When the 2004 Asian Tsunami lashed the coasts and island territories of India, one of the hardest hit areas were the Andaman and Nicobar Islands (ANI), which lie due east of mainland India, at the juncture of the Bay of Bengal and the Andaman Sea.
May and November bring the most vicious cyclones to the Bay of Bengal rim countries in Southeast Asia.
In commemoration of the eighth anniversary of the Asian tsunami, Wednesday was a day of prayer and mourning across the Andaman Nicobar Islands – located at the juncture of the Bay of Bengal and the Andaman Sea – and south India’s coastal Tamil Nadu state, two areas that suffered thousands of casualties on that fateful day.
Midway through Wildlife Week in India, celebrations have been marred by news that 29.8 kilogrammes of ivory, worth 336,800 dollars, had been seized on the Andaman Trunk Road.

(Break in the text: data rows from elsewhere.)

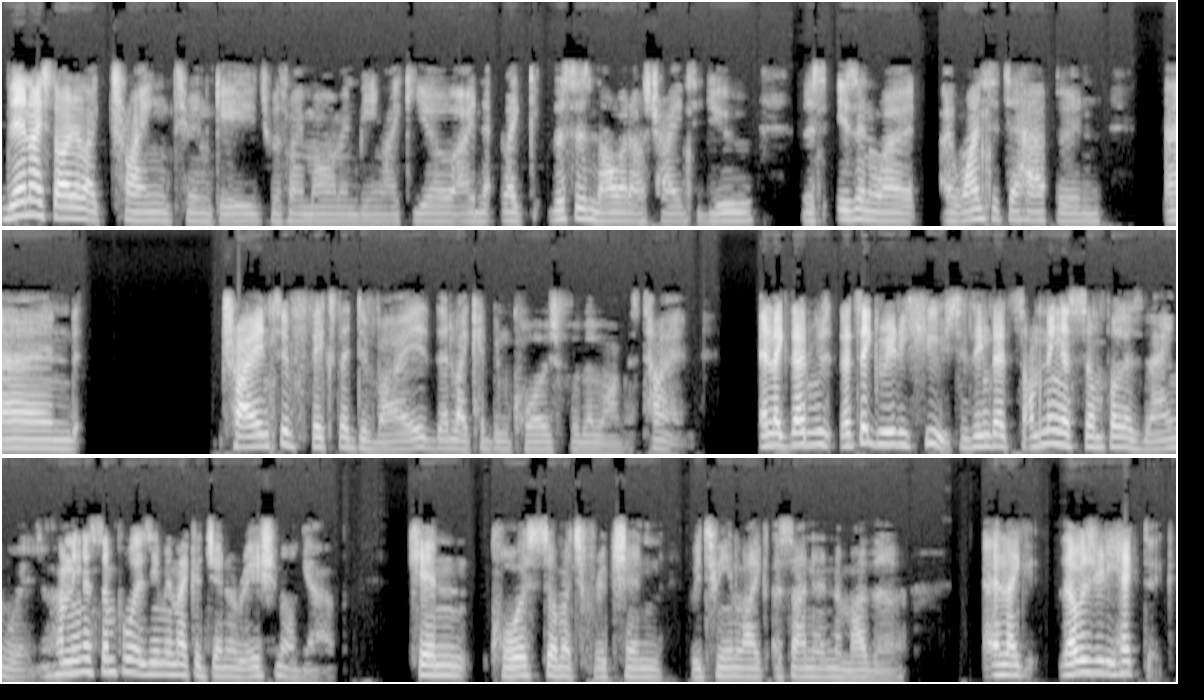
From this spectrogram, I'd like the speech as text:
then I started like trying to engage with my mom and being like, yo, I like this is not what I was trying to do. This isn't what I wanted to happen. And trying to fix that divide that like had been caused for the longest time. And like that was that's like really huge to think that something as simple as language, something as simple as even like a generational gap, can cause so much friction between like a son and a mother. And like that was really hectic.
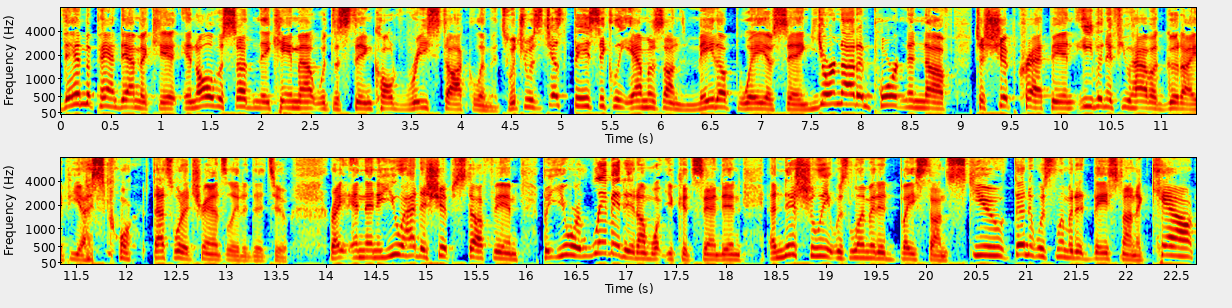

Twenty two-year-old Ajay Kallu, hailing from the Bakultala village in northern Andamans, was devoured by an estuarine crocodile when he waded waist deep into a creek to fish on the morning of Aug. 1, marking the fifth fatal crocodile attack in 28 months in the remote Islands that lie at the juncture of the Bay of Bengal and the Andaman Sea.